We also provide direct evidence that reconsolidation of hippocampal-dependent memories requires de novo gene transcription, because actinomycin D inhibited fear memory in a retrieval-dependent manner. Indirect evidence for transcription-dependent reconsolidation in the hippocampus has been provided in CREB (17) and Zif268 (19) null mutant mice, which have brain-wide reduction of these transcription factors. The necessity for transcription suggests the engagement of a gene expression program for the restabilization of previously acquired memories after their recall. Similar to new memories, the dependence on transcription satisfies a critical requirement for the synaptic modifications suggested to underlie LTM (4). CREB and Zif268 are necessary for the consolidation of newly acquired LTM with standard training procedures, but the deficiency in the formation of LTM can be overcome in both instances with overtraining (1719); this finding suggests that despite global deficits in brain CREB and Zif268, LTM can still be consolidated. The highly selective and regionally specific targeting of mRNA for Zif268 in wild-type rats by antisense ODN to erase established contextual fear memory once retrieved, but not freshly encoded memories, identifies specifically and exclusively a causal role for Zif268 in memory reconsolidation. Moreover, our data revealing a critical role for Zif268 specifically in reconsolidation, although in accord with one correlative study (26), resolve a discrepancy in the literature, which had previously shown Zif268 to be correlated with the stabilization of long-term synaptic plasticity (18, 31) but not with hippocampal learning (25, 32, 33).

The double dissociation in the roles of BDNF and Zif268 indicates that after retrieval, a new memory trace is not formed; rather, distinct cellular processes are engaged to maintain an existing fear memory after recall. These processes are collectively unique to reconsolidation and differ from those used after memory acquisition. Indeed, the proteins, including BDNF (42), that contribute to or sustain the presumed synaptic growth underlying consolidation may be different from those that restabilize already existing but reactivated synapses after memory recall (9, 43) or that maintain access to the memory for retrieval (10). At the cellular level, consolidation and reconsolidation may both require gene transcription, but each is orchestrated by distinct, although perhaps overlapping, intracellular signaling pathways (44). There is an essential, but reciprocal, requirement for functional levels of BDNF and Zif268 in hippocampal CA1 neurons for the two memory processes. The requirement for Zif268 in CA1 neurons for reconsolidation reflects the role in the initial consolidation of memory of synaptic plasticity in this hippocampal subregion (45, 46). The brain regions in which plasticity contributes to the stabilization of new versus reactivated memories have recently been dissociated in other learning tasks (44). However, for contextual fear memory, there is an apparent degree of structural homology, with plasticity mechanisms in CA1 supporting consolidation and reconsolidation, but through collectively distinct cellular processes.

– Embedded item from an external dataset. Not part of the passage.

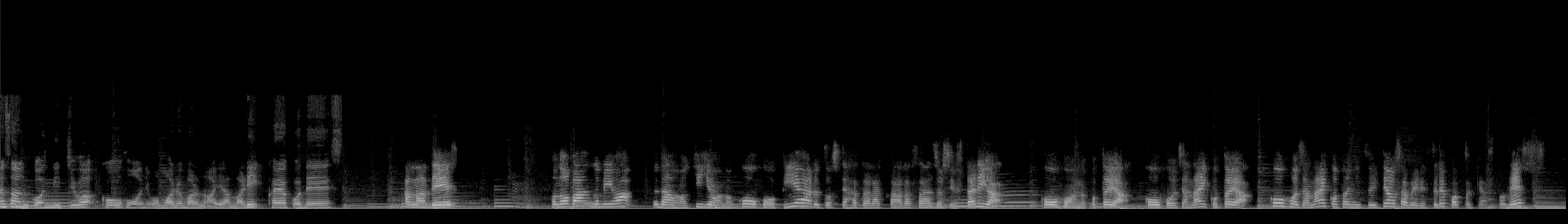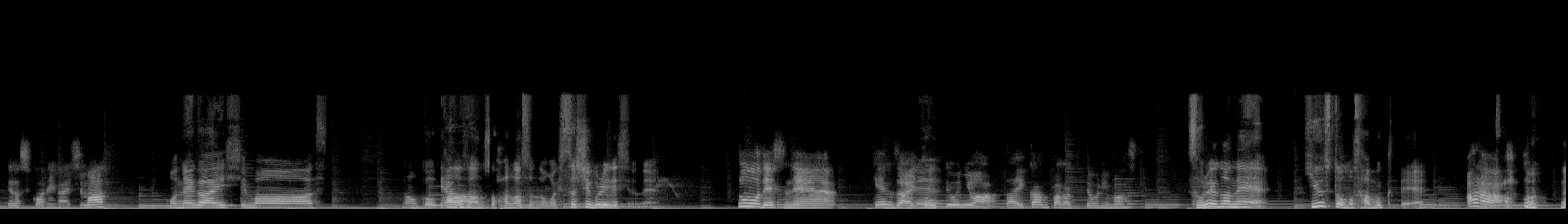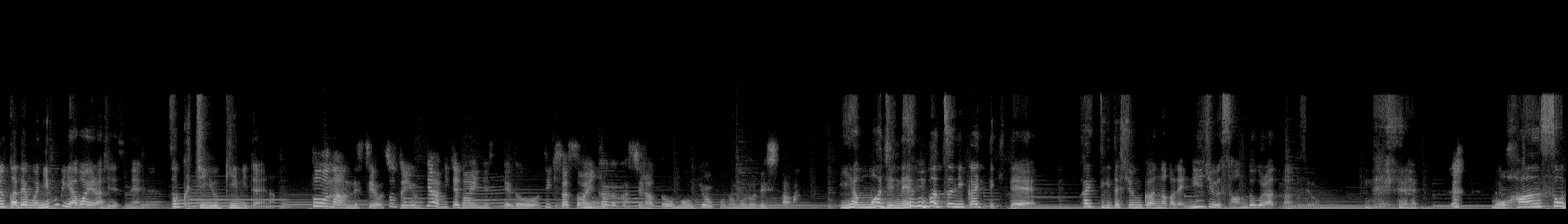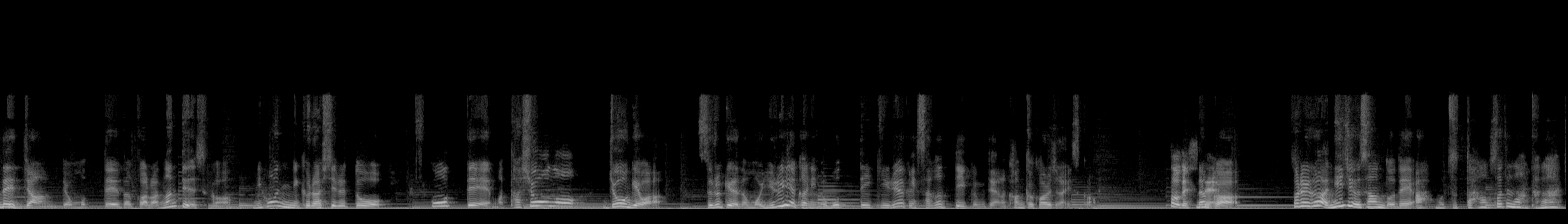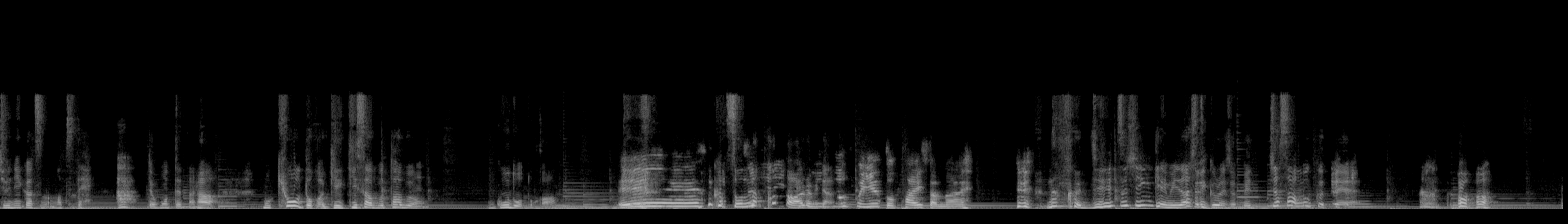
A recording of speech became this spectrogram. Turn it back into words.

The identification of the nonoverlapping mechanisms of consolidation or reconsolidation of fear memory may provide novel targets for therapeutic approaches to disorders such as post-traumatic stress disorder, phobias, and drug addiction, where persistent memories underlie maladaptive behavior and cognitive responses. In addition, newly encoded and reactivated memories may be manipulated separately, without causing a universal amnesia.

Supporting Online Material

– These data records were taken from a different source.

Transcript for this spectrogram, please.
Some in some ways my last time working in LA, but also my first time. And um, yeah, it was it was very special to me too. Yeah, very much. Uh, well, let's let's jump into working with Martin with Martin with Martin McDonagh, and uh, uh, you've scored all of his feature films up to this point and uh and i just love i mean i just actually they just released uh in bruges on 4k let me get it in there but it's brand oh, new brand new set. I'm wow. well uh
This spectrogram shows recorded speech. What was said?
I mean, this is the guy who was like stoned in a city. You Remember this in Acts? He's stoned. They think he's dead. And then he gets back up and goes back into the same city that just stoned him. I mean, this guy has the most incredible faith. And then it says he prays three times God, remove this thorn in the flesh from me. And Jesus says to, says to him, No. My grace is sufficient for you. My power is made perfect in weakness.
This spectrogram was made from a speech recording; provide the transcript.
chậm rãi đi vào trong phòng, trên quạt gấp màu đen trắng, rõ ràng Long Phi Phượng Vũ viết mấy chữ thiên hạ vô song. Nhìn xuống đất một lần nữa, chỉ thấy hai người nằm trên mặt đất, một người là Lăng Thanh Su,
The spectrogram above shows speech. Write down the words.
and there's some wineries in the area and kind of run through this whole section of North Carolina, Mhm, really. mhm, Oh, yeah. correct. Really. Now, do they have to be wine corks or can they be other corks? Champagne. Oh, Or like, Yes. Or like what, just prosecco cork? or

www.sciencemag.org/cgi/content/full/1095760/DC1

Materials and Methods

SOM Text

Figs. S1 to S5

References

References and Notes

View Abstract

Navigate This Article